Melinda A. Hendrickson, MD

Melinda A. Hendrickson, MD


On staff since May 2015

Academic Title: Clinical Associate Professor of Pediatrics

"What drew me to neonatology was the complicated relationship of biology and the tiny human. As a first year medical student in the NICU, I was awed by the strength of the most fragile babies and amazed by the compassion of the caregivers. I knew I wanted to be a part of that incredible team of people devoted to the care of these babies and their families."

  • Dr. Hendrickson is a Clinical Associate Professor of Pediatrics in the Division of Neonatology, Department of Pediatrics at the University of Washington School of Medicine.

    She completed her training in pediatrics and neonatology at the Childrens Hospital of Philadelphia. After her fellowship, she practiced neonatology in community-based level 3 NICUs and participated in several quality improvement projects focusing on better outcomes for preterm infants. Her interests include reducing chronic lung disease with non-invasive ventilation, improving growth and nutrition of preterm infants and enhancing family centered care in the NICU.

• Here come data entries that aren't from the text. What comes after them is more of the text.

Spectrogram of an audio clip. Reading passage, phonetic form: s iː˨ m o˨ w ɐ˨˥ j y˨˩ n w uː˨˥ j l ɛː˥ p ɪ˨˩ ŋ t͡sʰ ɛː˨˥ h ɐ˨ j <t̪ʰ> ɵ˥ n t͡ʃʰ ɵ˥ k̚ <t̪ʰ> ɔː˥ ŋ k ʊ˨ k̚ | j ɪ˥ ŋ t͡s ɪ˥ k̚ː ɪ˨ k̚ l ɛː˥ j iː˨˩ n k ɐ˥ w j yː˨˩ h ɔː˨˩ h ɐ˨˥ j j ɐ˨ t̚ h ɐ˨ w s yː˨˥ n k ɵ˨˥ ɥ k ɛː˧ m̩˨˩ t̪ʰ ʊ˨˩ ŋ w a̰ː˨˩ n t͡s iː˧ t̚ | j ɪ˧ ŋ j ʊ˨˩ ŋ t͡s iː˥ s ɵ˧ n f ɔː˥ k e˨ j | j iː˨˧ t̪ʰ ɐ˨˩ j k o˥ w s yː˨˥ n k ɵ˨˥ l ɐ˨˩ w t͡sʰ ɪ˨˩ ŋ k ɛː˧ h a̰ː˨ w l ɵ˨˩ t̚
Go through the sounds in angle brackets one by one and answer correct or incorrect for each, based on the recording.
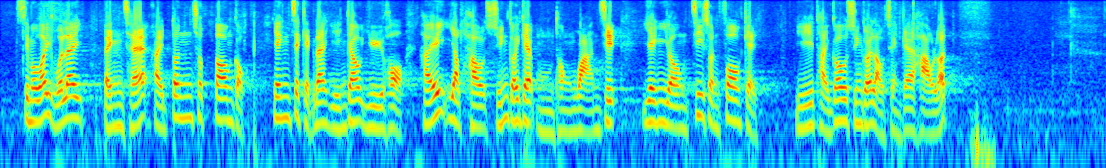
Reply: incorrect, incorrect

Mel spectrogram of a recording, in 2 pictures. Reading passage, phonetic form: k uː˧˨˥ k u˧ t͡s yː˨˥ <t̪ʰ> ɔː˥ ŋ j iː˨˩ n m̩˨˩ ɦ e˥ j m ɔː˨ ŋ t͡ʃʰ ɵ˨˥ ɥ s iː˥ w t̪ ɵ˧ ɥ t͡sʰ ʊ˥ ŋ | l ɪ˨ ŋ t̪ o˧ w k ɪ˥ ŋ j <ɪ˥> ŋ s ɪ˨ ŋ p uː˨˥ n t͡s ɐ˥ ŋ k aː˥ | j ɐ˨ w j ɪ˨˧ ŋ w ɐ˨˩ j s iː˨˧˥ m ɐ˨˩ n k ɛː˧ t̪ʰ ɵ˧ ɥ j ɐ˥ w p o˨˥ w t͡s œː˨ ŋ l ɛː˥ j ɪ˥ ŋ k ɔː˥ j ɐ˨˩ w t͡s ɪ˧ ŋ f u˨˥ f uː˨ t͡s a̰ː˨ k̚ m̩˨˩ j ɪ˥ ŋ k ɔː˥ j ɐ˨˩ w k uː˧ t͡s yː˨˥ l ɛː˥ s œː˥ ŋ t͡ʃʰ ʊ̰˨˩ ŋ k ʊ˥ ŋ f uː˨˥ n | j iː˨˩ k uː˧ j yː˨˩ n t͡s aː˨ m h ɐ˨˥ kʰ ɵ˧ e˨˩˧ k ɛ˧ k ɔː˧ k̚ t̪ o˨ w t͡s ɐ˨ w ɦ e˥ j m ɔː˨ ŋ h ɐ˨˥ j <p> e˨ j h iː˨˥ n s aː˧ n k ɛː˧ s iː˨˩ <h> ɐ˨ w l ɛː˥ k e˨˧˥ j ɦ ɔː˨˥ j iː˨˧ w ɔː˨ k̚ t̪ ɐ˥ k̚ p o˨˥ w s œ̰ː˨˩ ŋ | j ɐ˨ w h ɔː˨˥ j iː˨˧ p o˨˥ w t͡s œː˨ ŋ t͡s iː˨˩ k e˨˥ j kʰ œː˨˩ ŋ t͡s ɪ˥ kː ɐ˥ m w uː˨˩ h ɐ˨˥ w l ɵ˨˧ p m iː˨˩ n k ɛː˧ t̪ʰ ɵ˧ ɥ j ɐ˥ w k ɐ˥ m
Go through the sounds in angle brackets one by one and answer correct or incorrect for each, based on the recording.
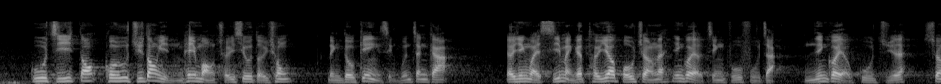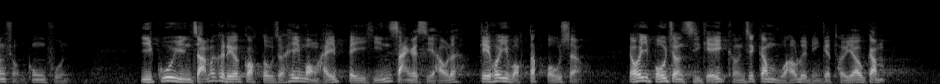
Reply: incorrect, incorrect, correct, correct

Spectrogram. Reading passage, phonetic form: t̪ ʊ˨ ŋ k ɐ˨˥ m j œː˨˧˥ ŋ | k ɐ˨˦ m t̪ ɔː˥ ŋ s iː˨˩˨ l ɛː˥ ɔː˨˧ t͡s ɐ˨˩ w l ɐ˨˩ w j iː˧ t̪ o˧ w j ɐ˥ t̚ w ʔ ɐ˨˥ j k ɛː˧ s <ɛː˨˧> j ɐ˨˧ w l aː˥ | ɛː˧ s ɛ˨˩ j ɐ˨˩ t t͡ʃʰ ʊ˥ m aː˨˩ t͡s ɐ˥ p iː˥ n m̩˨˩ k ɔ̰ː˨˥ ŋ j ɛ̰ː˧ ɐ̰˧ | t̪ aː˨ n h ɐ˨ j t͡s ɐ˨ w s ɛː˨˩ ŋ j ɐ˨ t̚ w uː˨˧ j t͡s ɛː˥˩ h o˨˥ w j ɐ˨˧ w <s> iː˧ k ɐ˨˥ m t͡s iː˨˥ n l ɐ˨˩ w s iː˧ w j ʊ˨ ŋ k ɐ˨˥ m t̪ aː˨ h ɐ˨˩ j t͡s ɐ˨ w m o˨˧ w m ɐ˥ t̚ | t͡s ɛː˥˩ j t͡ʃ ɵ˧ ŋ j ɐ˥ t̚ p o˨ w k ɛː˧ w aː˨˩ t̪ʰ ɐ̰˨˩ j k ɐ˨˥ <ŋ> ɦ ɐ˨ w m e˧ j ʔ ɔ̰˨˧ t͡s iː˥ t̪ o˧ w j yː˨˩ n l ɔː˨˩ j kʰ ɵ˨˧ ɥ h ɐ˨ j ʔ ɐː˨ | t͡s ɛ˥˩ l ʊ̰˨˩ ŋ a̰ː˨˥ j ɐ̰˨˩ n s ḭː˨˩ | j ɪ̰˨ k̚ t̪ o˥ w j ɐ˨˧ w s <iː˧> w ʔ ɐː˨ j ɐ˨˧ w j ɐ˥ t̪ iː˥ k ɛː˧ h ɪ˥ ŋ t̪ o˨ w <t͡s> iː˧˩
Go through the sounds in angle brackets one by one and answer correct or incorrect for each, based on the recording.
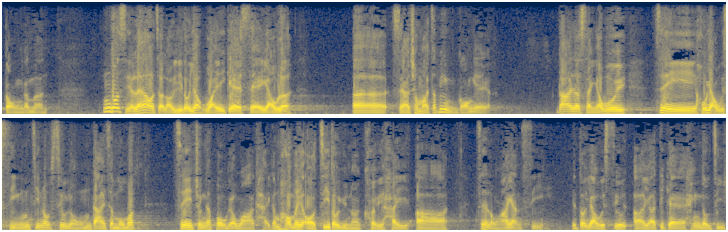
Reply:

    • Ashley Pasco, WA 09.30.16

      Dr. Hendrickson was so amazing with our baby girl from the moment our daughter entered into her care in the NICU. She discovered a life threatening issue early on and was able to start treatment right away so that our daughter went on to fully recover without surgery or any long term issues. She was attentive and engaged the entire stay and we felt that she truly cared about our daughters well being. We owe everything to Dr. Hendrickson and Seattle Children's for their efforts in bringing our baby home healthy.


Board Certification(s)

Neonatal-Perinatal Medicine

Medical/Professional School

University of Pennsylvania School of Medicine, Philadelphia


Pediatrics, Children's Hospital of Philadelphia, Philadelphia


Neonatal-Perinatal Medicine, Children's Hospital of Philadelphia, Philadelphia

Clinical Interests

Reducing chronic lung disease following RDS in the preterm infants; optimizing nutritional support in the NICU population; encouraging the use of human milk in the NICU; empowering families to be active in the care of their ill infant